    I have seen QT-based packages that include guages, but I can't remember what they were!! as with (almost?) all development environments, you can either use the in-built ones, or add your own. I'll build up an app tonight (I hope) so you can see what it's like.

    Protocol stuff is moving slowly, hopefully will work on it a bit this weekend.

    Cheers All,

    Tim B.
     
  14. masalai
    Joined: Oct 2007
    Posts: 6,823
    Likes: 120, Points: 0, Legacy Rep: 1882
    Location: cruising, Australia

    masalai masalai

    Thank you guys, I feel I detect some synergy there. I have a bluetooth gps which is partially solar-powered, I will donate it to your project if you can use it. contact me by PM.
    http://www.pioneercomputers.com.au/products/search.asp?search=gps&submit.x=0&submit.y=0

    DreamBook Mini Solar Bluetooth GPS Receiver
    Applications
    • Adopt SiRF Star III chipset.
    • 32-Channel GPS Receiver for fast acquisition and reacquisition.
    • Smallest Solar Power Bluetooth GPS Receiver with SiRF Star III
    • Fast Position Fix ,Cold start<41s,Hot start<1s
    • Vehicle tracking & Location base services
    • Capable of operating indoors and tracking signals down to -159dBm
    • 200,000+ effective correlations for fast TTFF
    • Dual Power Supply - Built in rechargeable Lithium ion battery & Solar power
    • Compatible with Bluetooth Serial Port Profile (SPP) in 10m wirelessly.
    including AC adaptor and Car Charger
     

  15. Tim B
    Joined: Jan 2003
    Posts: 1,438
    Likes: 59, Points: 0, Legacy Rep: 841
    Location: Southern England

    Tim B Senior Member

    Ok, someone was asking about gauges...

    This is the result of a short experiment with QT4. It's not quite as intuitive as some IDEs I've used, but you have MUCH more control.

    Anyway, I thought I'd attach some pics, and the source is there too. The source should be platform independant, but I'll port it to Win32 now anyway.

    Cheers All,

    Tim B.
     

    Attached Files:

Loading...
Forum posts represent the experience, opinion, and view of individual users.
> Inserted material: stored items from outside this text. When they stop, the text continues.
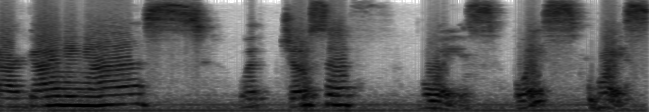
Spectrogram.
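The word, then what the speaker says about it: Beuys: guiding us with Joseph boys boys Joseph boys that's how I pronounce it Joseph Boyce voice I'm going to say boys and he is a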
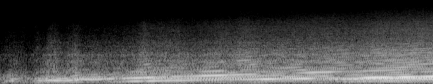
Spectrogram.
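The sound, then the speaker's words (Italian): A Ferrari 250 GTO engine revs loudly, its rich buzzing tone climbing steadily in pitch throughout and swelling slightly toward the end. “Quinto, Ferrari 250 GTO.”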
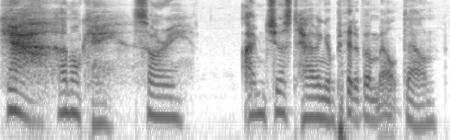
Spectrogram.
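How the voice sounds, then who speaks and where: A man voicing a stressed, stubborn young woman, raising his pitch and speaking emphatically. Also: normal speed, vocal fry, pushed and bright, husky, no room sound, studio quality, full character voice. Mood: upset.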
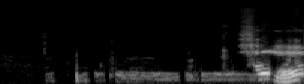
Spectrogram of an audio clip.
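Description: A faint, low cooing call of a bird in the background of a call line, held for about a second, followed by a short louder sound near the end.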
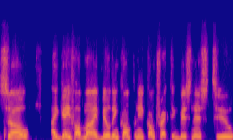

Boat Design Net does not necessarily endorse nor share the view of each individual post.
When making potentially dangerous or financial decisions, always employ and consult appropriate professionals. Your circumstances or experience may be different.